=== Begin Enclosure ===

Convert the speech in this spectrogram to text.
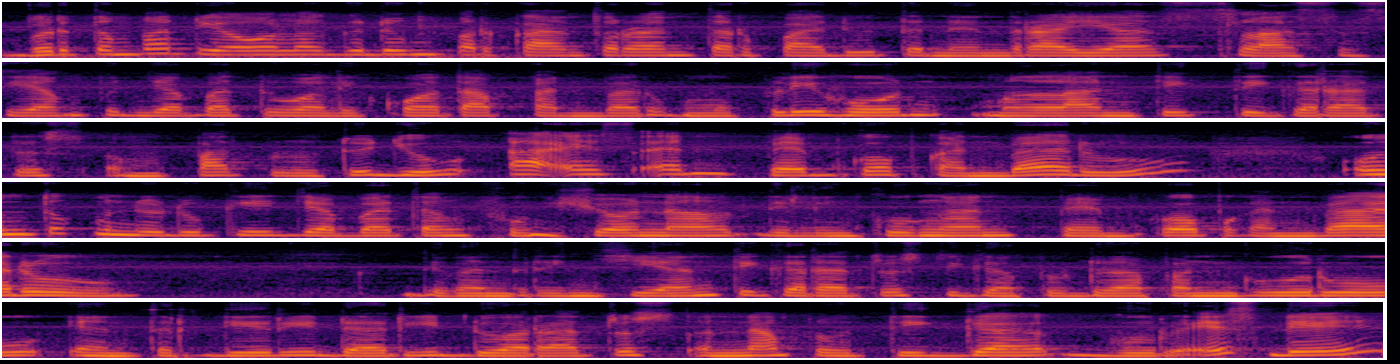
Bertempat di Aula Gedung Perkantoran Terpadu Tenen Raya, Selasa siang penjabat Wali Kota Pekanbaru Muflihun melantik 347 ASN Pemko Pekanbaru untuk menduduki jabatan fungsional di lingkungan Pemko Pekanbaru. Dengan rincian 338 guru yang terdiri dari 263 guru SD,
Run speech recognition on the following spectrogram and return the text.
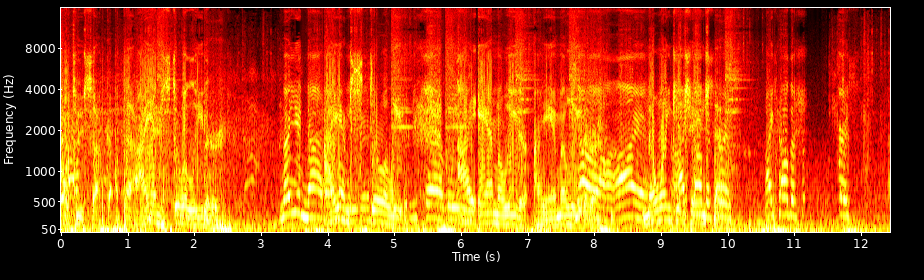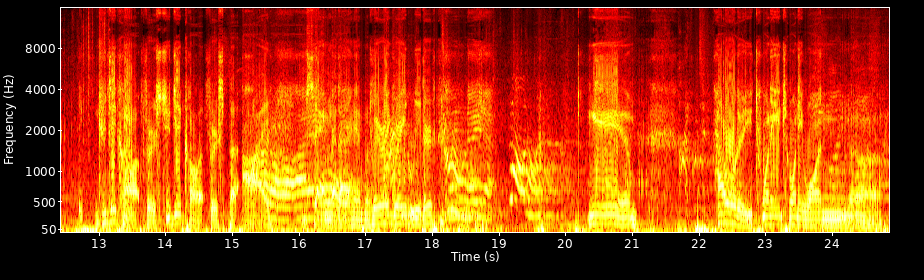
I do suck, but I am still a leader. No, you're not. I I'm a am still a leader. You fell, leader. I am a leader. I am a leader. No, I am. No one can I change that. First. I called it first. You did call it first. You did call it first, but I Oh, am saying that I am a very great leader. No, you're not. Yeah. How old are you? 20, 21, uh...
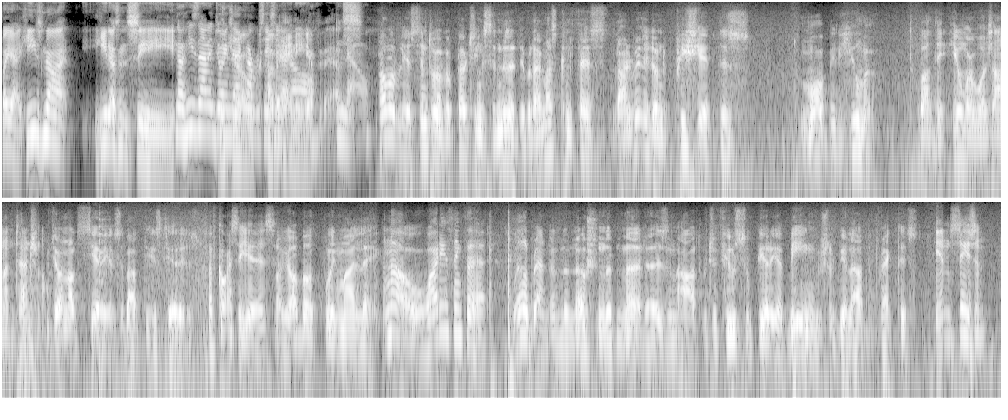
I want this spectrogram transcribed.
But yeah, he's not. He doesn't see. No, he's not enjoying that conversation of at any all. of this. No. Probably a symptom of approaching senility, but I must confess that I really don't appreciate this morbid humor. Well, the humor was unintentional. But you're not serious about these theories. Of course he is. Oh, you're both pulling my leg. No, why do you think that? Well, Brandon, the notion that murder is an art which a few superior beings should be allowed to practice. In season.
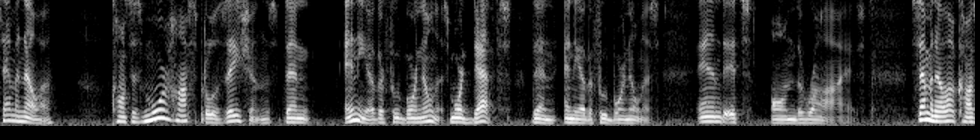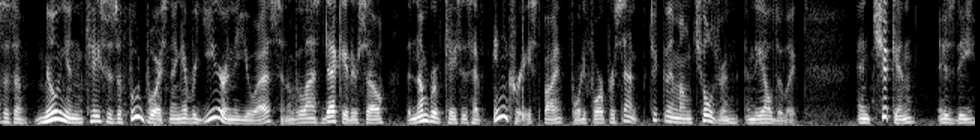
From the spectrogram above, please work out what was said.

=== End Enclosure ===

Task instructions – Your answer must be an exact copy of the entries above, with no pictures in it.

Reply –
Convert the speech in this spectrogram to text.
Bertempat di Aula Gedung Perkantoran Terpadu Tenen Raya, Selasa siang penjabat Wali Kota Pekanbaru Muflihun melantik 347 ASN Pemko Pekanbaru untuk menduduki jabatan fungsional di lingkungan Pemko Pekanbaru. Dengan rincian 338 guru yang terdiri dari 263 guru SD,
Run speech recognition on the following spectrogram and return the text.
I do suck, but I am still a leader. No, you're not. I I'm a am still a leader. You fell, leader. I am a leader. I am a leader. No, I am. No one can I change that. First. I called it first. You did call it first. You did call it first, but I Oh, am saying that I am a very great leader. No, you're not. Yeah. How old are you? 20, 21, uh...
I want this spectrogram transcribed.
But yeah, he's not. He doesn't see. No, he's not enjoying that conversation of at any all. of this. No. Probably a symptom of approaching senility, but I must confess that I really don't appreciate this morbid humor. Well, the humor was unintentional. But you're not serious about these theories. Of course he is. Oh, you're both pulling my leg. No, why do you think that? Well, Brandon, the notion that murder is an art which a few superior beings should be allowed to practice. In season.
From the spectrogram above, please work out what was said.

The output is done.